From the line containing "Spectrogram, in 3" through the last line below, copy every line exactly, leaving out the pictures.

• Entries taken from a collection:
+ + +
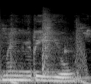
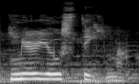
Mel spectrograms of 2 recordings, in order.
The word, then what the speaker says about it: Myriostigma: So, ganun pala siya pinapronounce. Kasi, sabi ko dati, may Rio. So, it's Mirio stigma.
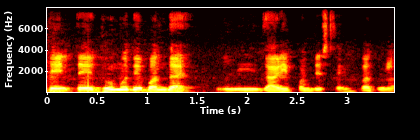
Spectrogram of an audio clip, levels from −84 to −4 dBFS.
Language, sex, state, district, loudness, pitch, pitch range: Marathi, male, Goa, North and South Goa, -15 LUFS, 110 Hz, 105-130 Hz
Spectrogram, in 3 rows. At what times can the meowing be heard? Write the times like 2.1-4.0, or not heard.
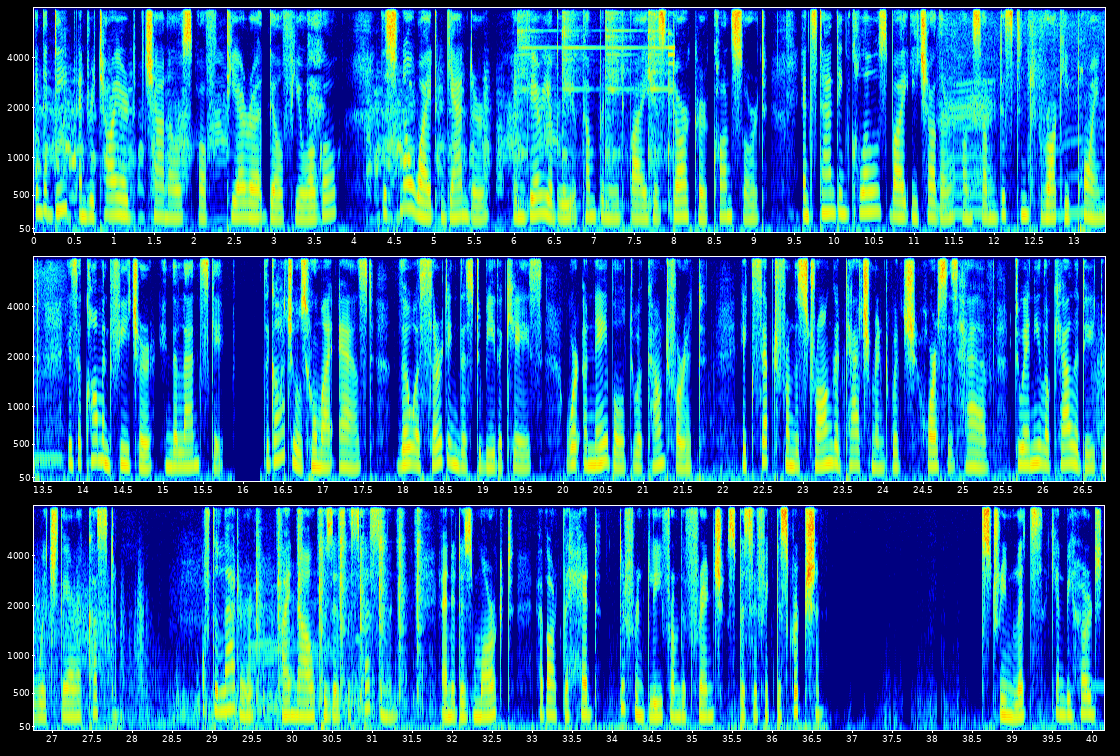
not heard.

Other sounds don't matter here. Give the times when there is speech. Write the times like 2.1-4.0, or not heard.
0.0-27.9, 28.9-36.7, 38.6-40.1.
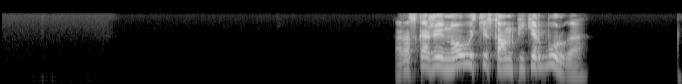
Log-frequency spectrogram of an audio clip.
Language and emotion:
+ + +
• Solution to this problem:
Spectrogram, in 3 rows. At what times can the meowing be heard? Write the times like 2.1-4.0, or not heard.
not heard.

Other sounds don't matter here. Give the times when there is speech. Write the times like 2.1-4.0, or not heard.
0.0-27.9, 28.9-36.7, 38.6-40.1.
Log-frequency spectrogram of an audio clip.
Language and emotion:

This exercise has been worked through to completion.